Che questi Kurgan o Jamna fossero stati gli iniziatori della civiltà pastorale guerriera non sussisterebbero dubbi… Una curiosità nel nord dell’India tuttora esiste un fiume sacro chiamato Jamna… La cultura di Jamna (circa 3500-2500 avanti era volgare) secondo i ricercatori fu una cultura nomadica, sorta tra Caspio e Ponto, caratterizzata dalle inumazioni nei famosi kurgan (tumuli).
La cultura di Jamna (circa 3500-2500 avanti era volgare) si sviluppò nella tarda Età neolitica, fu una cultura nomadica delle steppe, tra Caspio e Ponto, caratterizzata dalle inumazioni nei famosi kurgan (tumuli). Viene identificata come nucleo ancestrale di formazione delle lingue proto-indoeuropee parlate dagli Indoeuropei originari, gli Ariani o Ari, provenienti dall’area del Caucaso, probabilmente tra la fine del neolitico e l’inizio dell’Età del Rame. (Paolo D’Arpini)
- Also known as the Yamnaya Culture, Pit Grave Culture or Ochre Grave Culture.
- Generally considered by linguists as the homeland of the Proto-Indo-European language.
- Probably originated between the Lower Don, the Lower Volga and North Caucasus during the Chalcolithic, around what became the Novotitorovka culture (3300-2700 BCE) within the Yamna culture.
- Highly mobile steppe culture of pastoral nomads relying heavily on cattle (dairy farming). Sheep were also kept for their wool. Hunting, fishing and sporadic agriculture was practiced near rivers.

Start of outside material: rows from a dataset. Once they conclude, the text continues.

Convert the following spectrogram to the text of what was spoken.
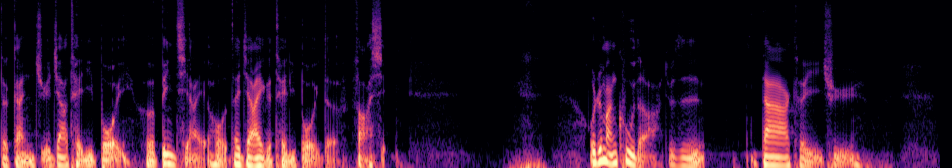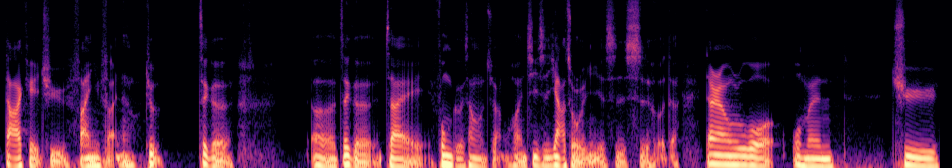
的感觉加 Teddy Boy 合并起来以后，再加一个 Teddy Boy 的发型。我觉得蛮酷的啦，就是大家可以去，大家可以去翻一翻啊。就这个，呃，这个在风格上的转换，其实亚洲人也是适合的。当然，如果我们去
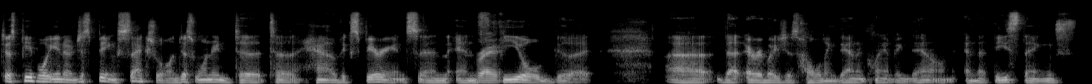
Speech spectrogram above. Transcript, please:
just people you know just being sexual and just wanting to to have experience and and Right. feel good uh, that everybody's just holding down and clamping down and that these things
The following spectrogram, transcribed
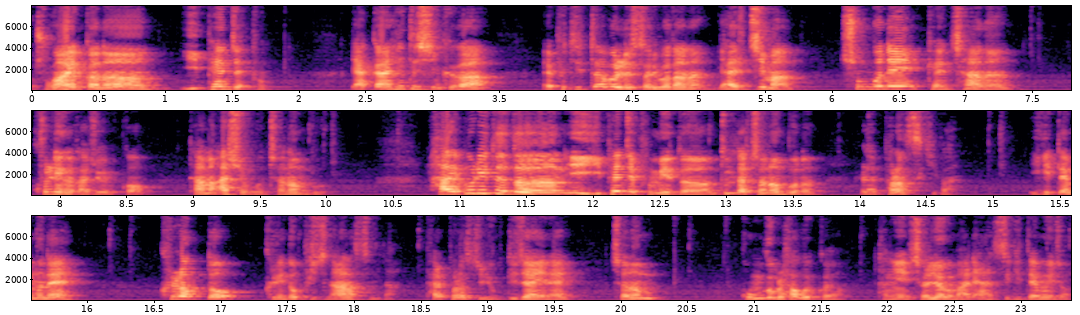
중앙에 거는 2팬 제품. 약간 heatsink가 FTW3보다는 얇지만 충분히 괜찮은 cooling을 가지고 있고 다만 아쉬운 건 전원부 하이브리드든 이 2팬 제품이든 둘 다 전원부는 reference 기반 이기 때문에 clock도 그리 높이진 않았습니다 8 플러스 6 디자인에 전원 공급을 하고 있고요 당연히 전력을 많이 안 쓰기 때문이죠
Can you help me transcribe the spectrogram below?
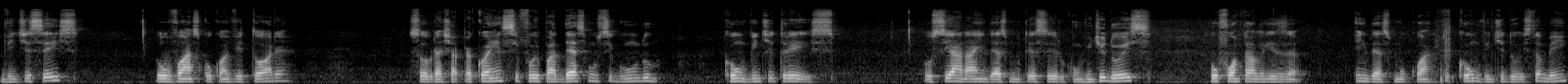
26, o Vasco com a vitória sobre a Chapecoense foi para décimo segundo com 23, o Ceará em décimo terceiro com 22, o Fortaleza em décimo quarto com 22 também,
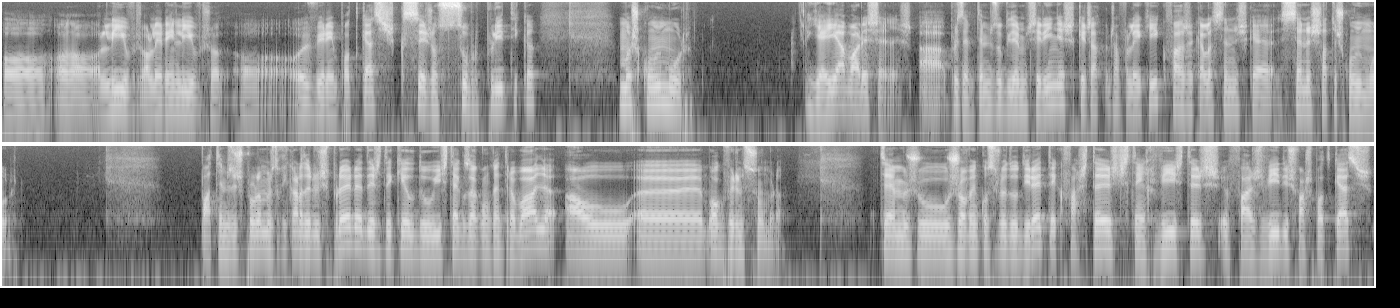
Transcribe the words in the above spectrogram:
ou, ou, ou, livros, ou lerem livros, ou, ou, ou verem podcasts que sejam sobre política, mas com humor. E aí há várias cenas. Há, por exemplo, temos o Guilherme Cheirinhas, que já, já falei aqui, que faz aquelas cenas que é cenas chatas com humor. Pá, temos os programas do Ricardo Aruz Pereira, desde aquele do Isto é Gozar com quem trabalha ao, uh, ao Governo Sombra. Temos o Jovem Conservador de Direita, que faz textos, tem revistas, faz vídeos, faz podcasts,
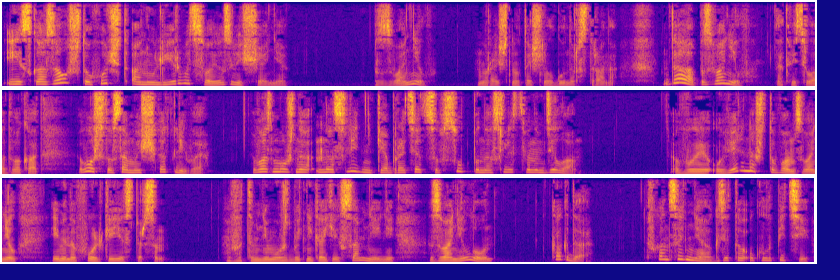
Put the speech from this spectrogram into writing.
и сказал, что хочет аннулировать свое завещание». «Позвонил?» — мрачно уточнил Гуннер Страна. «Да, позвонил», — ответил адвокат. «Вот что самое щекотливое. Возможно, наследники обратятся в суд по наследственным делам. Вы уверены, что вам звонил именно Фольке Есперсон? В этом не может быть никаких сомнений. Звонил он. Когда? В конце дня, где-то около пяти.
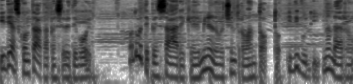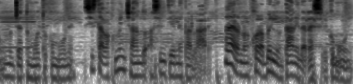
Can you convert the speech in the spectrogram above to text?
Idea scontata, penserete voi, ma dovete pensare che nel 1998 i DVD non erano un oggetto molto comune, si stava cominciando a sentirne parlare, ma erano ancora ben lontani dall'essere comuni,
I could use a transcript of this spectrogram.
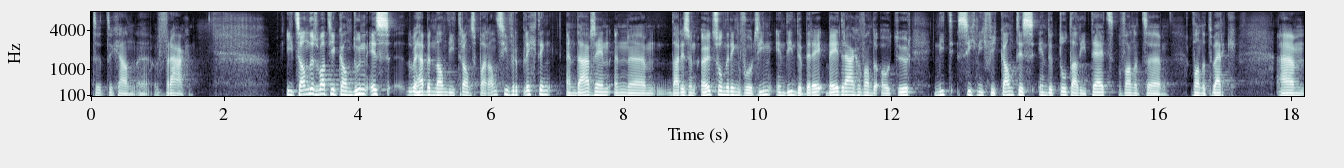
te, te gaan eh, vragen. Iets anders wat je kan doen is, we hebben dan die transparantieverplichting en daar, zijn een, uh, daar is een uitzondering voorzien indien de bijdrage van de auteur niet significant is in de totaliteit van het, uh, van het werk. Um,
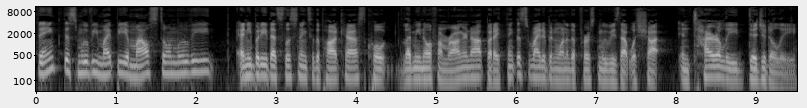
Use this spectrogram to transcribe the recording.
think this movie might be a milestone movie. Anybody that's listening to the podcast, quote, let me know if I'm wrong or not, but I think this might have been one of the first movies that was shot entirely digitally.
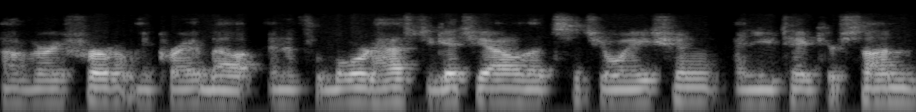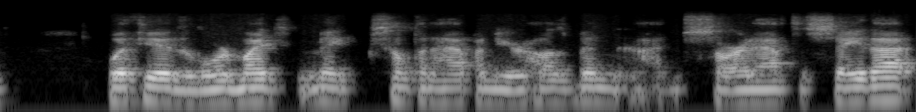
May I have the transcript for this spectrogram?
I very fervently pray about. And if the Lord has to get you out of that situation, and you take your son with you, the Lord might make something happen to your husband. I'm sorry to have to say that,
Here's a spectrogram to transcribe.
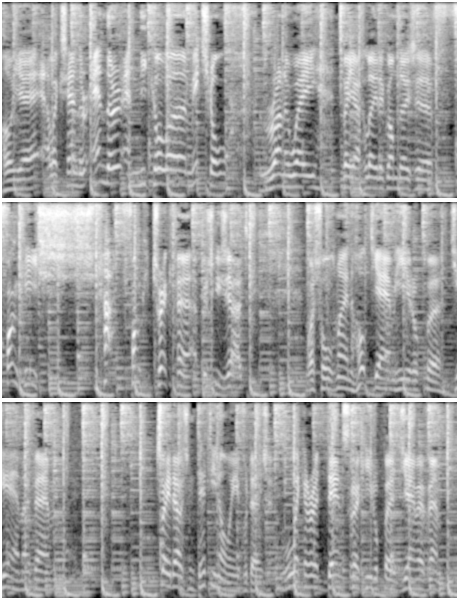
Oh Alexander Ender en Nicole Mitchell. Runaway. Twee jaar geleden kwam deze funky, ja, funky track uh, precies uit. Was volgens mij een hot jam hier op uh, Jam FM. 2013 alweer voor deze lekkere dance track hier op Jam FM.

- First culture (along with Maykop) to make regular use of ox-drawn wheeled carts. Metal artefacts (tools, axes, tanged daggers) were mostly made of copper, with some arsenical bronze. Domesticated horses used as pack animal and ridden to manage cattle herds.
- Coarse, flat-bottomed, egg-shaped pottery decorated with comb stamps and cord impressions.
- The dead were inhumed in pit graves inside kurgans (burial mounds). Bodies were placed in a supine position with bent knees and covered in ochre. Wagons/carts and sacrificed animals (cattle, horse, sheep) were present in graves, a trait typical of later Indo-European cultures.
Samples from the Volga region
- KAL : Kalinovka I, Samara Oblast (Middle Volga), Russia
- NIK : Nikolaevka III, Samara Oblast (Middle Volga), Russia
- POD : Podlesnyj, Samara Oblast (Middle Volga), Russia
Samples from the Don and Kuban regions
- OLE : Olennii, Krasnodar Krai (Sea of Azov), Russia
- PEJ : Peschanyi, Rostov Oblast, Russia
Samples from central and eastern Ukraine
- PES : Pestchanka II, central eastern Ukraine
- SUG : Kirovograd Sugokleya, central Ukraine
- VIN : Vinogradnoe, southern central Ukraine
Samples from western Ukraine & Moldova
- MAJ : Mayaki, southwest Ukraine
- TET : Tetcani, northern Moldova
Samples from Bulgaria
- OVI : Ovchartsi, south-east Bulgaria
- POP : Popovo, south-east Bulgaria
- RIL : Riltsi, north-east Bulgaria